[Extracted data entries]
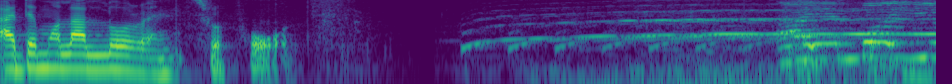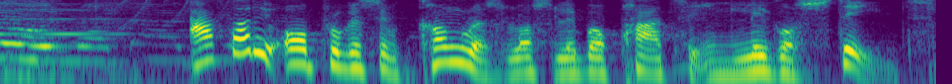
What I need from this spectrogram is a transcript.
Ademola Lawrence reports. After the All Progressive Congress lost Labour Party in Lagos State,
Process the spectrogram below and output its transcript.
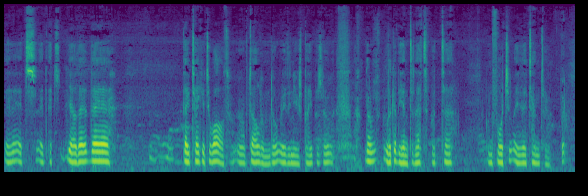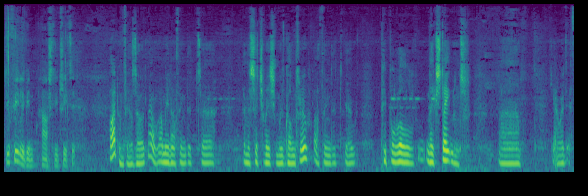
it, it's it, it's you know they they they take it to heart. And I've told them don't read the newspapers, don't don't look at the internet, but uh, unfortunately they tend to. But do you feel you've been harshly treated? I don't feel so. No, I mean I think that uh, in the situation we've gone through, I think that you know people will make statements. Uh, you know, it,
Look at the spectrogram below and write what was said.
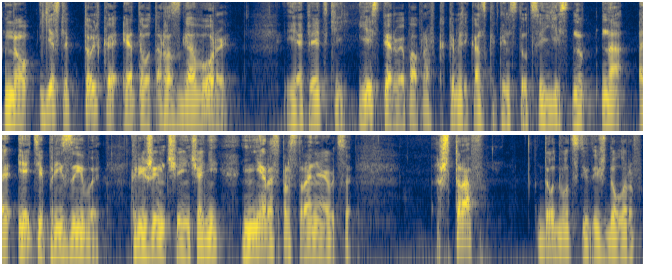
Но если только это вот разговоры, и опять-таки, есть первая поправка к американской конституции? Есть. Но на э, эти призывы к режим change, они не распространяются. Штраф до 20 тысяч долларов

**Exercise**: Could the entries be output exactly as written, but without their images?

**Written response**:
What I need from this spectrogram is a transcript.
Ademola Lawrence reports. After the All Progressive Congress lost Labour Party in Lagos State,
Process the spectrogram below and output its transcript.
it, it's it, it's you know they they they take it to heart. And I've told them don't read the newspapers, don't don't look at the internet, but uh, unfortunately they tend to. But do you feel you've been harshly treated? I don't feel so. No, I mean I think that uh, in the situation we've gone through, I think that you know people will make statements. Uh, you know, it,
Look at the spectrogram below and write what was said.
Но если только это вот разговоры, и опять-таки, есть первая поправка к американской конституции? Есть. Но на э, эти призывы к режим change, они не распространяются. Штраф до 20 тысяч долларов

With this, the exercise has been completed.